NSA says public trust in British food must not be undermined

19th October 2021

Trust in British food must not be undermined by the Government and policymakers in reaching trade deals and net zero obligations. That is the message from the National Sheep Association (NSA), which urges Ministers to fulfil their commitments to ensure the Trade and Agriculture Commission (TAC) is in place in time to properly scrutinise the UK/Australia trade deal.
Disruption caused by Brexit and Covid-19 has resulted in more of the British public valuing what they are eating, where it has come from and the conditions under which it has been produced. NSA says this presents an opportunity to build on the support of the British public for good animal welfare and environmental practice as well as supporting British businesses, rather than undermining it.
Phil Stocker, NSA Chief Executive, says: “While much of COP26 will headline on global warming and nature recovery, NSA has consistently said the sustainability of the planet needs to be measured on a far wider set of metrics. We have to work harder to consider the interrelation and trade-offs of everything we do. For example, it is easy to say let’s stop eating meat and wind down the UK’s livestock industry, but do we really know what impact that would have on peoples’ long term health? Do we know what impact a massive increase in the production of protein crops would have on land-use across the world? Or how the loss of grasslands in the UK would affect our wildlife? Britain cannot adopt demanding standards for environmental protection and animal welfare but simply allow food to be imported that doesn’t meet our exacting standards, as then, on a global scale, we achieve nothing. Things may look fine within our horizons, but how about beyond them? Out of sight out of mind?”

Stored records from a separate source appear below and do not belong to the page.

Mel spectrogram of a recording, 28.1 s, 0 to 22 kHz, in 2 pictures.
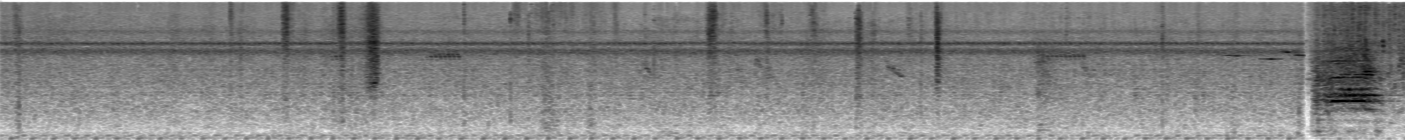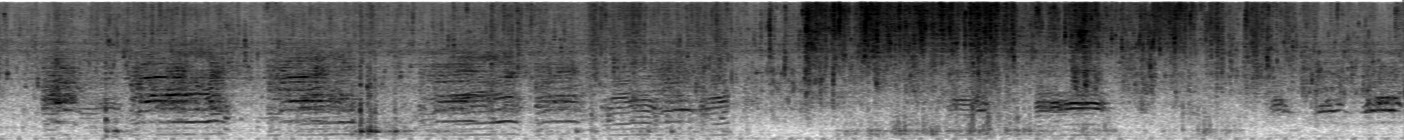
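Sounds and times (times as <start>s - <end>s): waterfowl calling: 12.6s - 22.3s, 23.4s - 28.0s.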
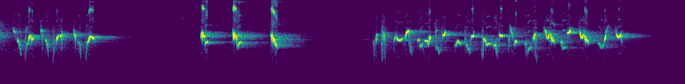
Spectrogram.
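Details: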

It is therefore fundamental, NSA maintains, for the UK Government to show consistency in its approach to managing climate change, food security, agricultural sustainability and international trade negotiations. It is important for the British public’s confidence to be preserved and, as new policies and support systems are introduced, ensure farmers are not left to make a choice determined by financial solidity versus maintaining high standards.
Mr Stocker continues: “This is why the Trade and Agriculture Commission is so important. We can only be a world leader in raising standards, crucial if we are to meet COP26 interests, if we negatively affect things across the globe. I could argue that we are probably beyond the point where the trade deal with Australia can be affected by Parliament or the TAC. But it can never be too late and, while we have had no action to date on the TAC, it would send out a reassuring message to announce its existence before COP26 gets underway.”
The initial fixed-term TAC delivered its report in March 2021 and one of the five key recommendations it made was for the UK Government to develop effective approaches to scrutiny and analysis of FTAs, and the need to balance opportunities with not undermining the UK’s world leading environmental and animal welfare standards – but that was six months ago now.